Vote counting has now begun in Zambia with a partial internet restriction following the successful staging of the southern African nation’s presidential, parliamentary and council general elections.
After 12 hours of voting which started yesterday 12th/08/2021, polling stations started closing at 6 pm (1600 GMT.
President Edgar Lungu deployed more troops in parts of the country to quell election violence in the tightly contested polls pitting him against long-time rival Hakainde Hichilema.
According to Lungu, election-day violence had killed two people — including the chairman of his party in North-Western province.
In a statement, he said he had directed the army commander “to quickly re-enforce security in North-Western, some parts of Western and Southern provinces where this unprecedented violence is taking place”.
“I will not take kindly to these evil schemes,” he vowed. “How can you talk about free and fair elections when our opponents have taken this election as war?” he said.
The troop deployment was just a “distraction”, opposition United Party for National Development spokesman Anthony Bwalya told AFP.
Sixteen candidates were vying for the top job, but the frontrunners are Lungu, 64, and business tycoon Hichilema, who are facing off at the polls for the third time and who between the two of them garnered almost 98 percent of the votes in the 2016 election.
It should be noted that this is Hichilema’s sixth attempt at eyeing the presidential seat.
“We are confident that we will carry the day,” he said after voting at a secondary school in a leafy suburb of Lusaka. “People want change — you can see it in their faces,” he told reporters.
Zambia’s next leader “must be determined by the… voters, not the people who count the votes”. Hichilema said
“Social media and messaging platforms including Twitter, Facebook, Instagram and Messenger are now restricted,” said global observatory NetBlocks as it was partially shut down in the capital Lusaka.
Student Edward Musayani, 26, who had been queueing for four hours to vote in Chawama Township, said he checked his phone in the early afternoon and found that WhatsApp and Facebook had been switched off.
“That’s quite unfortunate in a democratic dispensation like ours.
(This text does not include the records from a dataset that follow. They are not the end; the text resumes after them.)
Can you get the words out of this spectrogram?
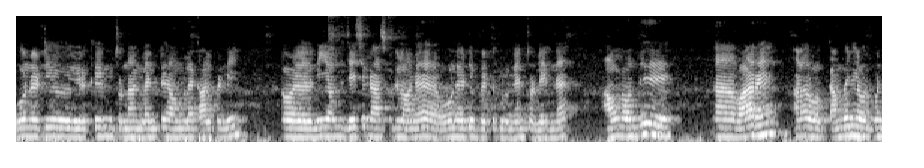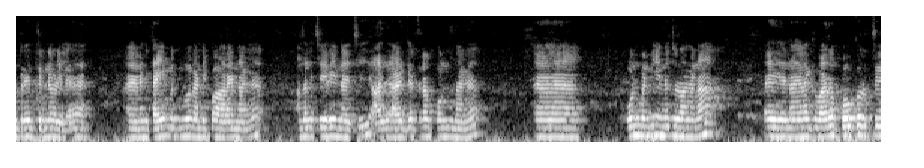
ஓ நெகட்டிவ் இருக்குதுன்னு சொன்னாங்களேன்ட்டு அவங்கள கால் பண்ணி நீங்கள் வந்து ஜெய்சங்கர் ஹாஸ்பிட்டல் வாங்க ஓ நெகட்டிவ் பிளட்டு கொடுங்கன்னு சொல்லியிருந்தேன். அவங்க வந்து நான் வாரேன். ஆனால் கம்பெனியில் ஒர்க் பண்ணுறேன் திருநெல்வேலியில். எனக்கு டைம் இருக்கும்போது கண்டிப்பாக வரேன்னாங்க. அதெல்லாம் சரின்னாச்சு அது அதுக்கடுத்த நாள் ஃபோன் பண்ணாங்க. ஃபோன் பண்ணி என்ன சொன்னாங்கன்னா நான் எனக்கு வர போக்குவரத்து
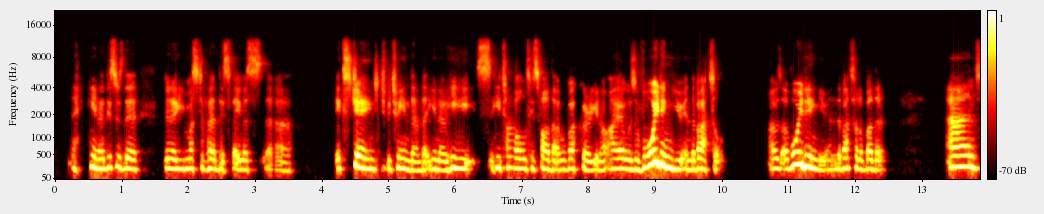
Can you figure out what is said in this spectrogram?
you know, this was the, you know, you must have heard this famous uh, exchange between them that, you know, he, he told his father, Abu Bakr, you know, I was avoiding you in the battle. I was avoiding you in the Battle of Badr. And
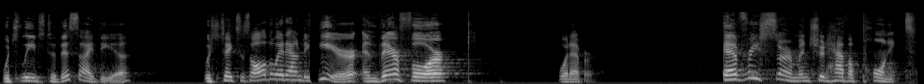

People should have access to information to make informed decisions,” he said.
The government had threatened to cut off internet access if people peddled “falsehoods that could destabilize” the election.
After voting earlier Lungu exuded confidence that he would retain the job he has held for the past six years in the copper-rich southern African country.
“We are winning,… I wouldn’t have been in the race if we were not winning,” Lungu said after
The official announcing of the results is expected by Sunday and the winning candidate must acquire more than 50 percent of votes to avoid a second-round runoff.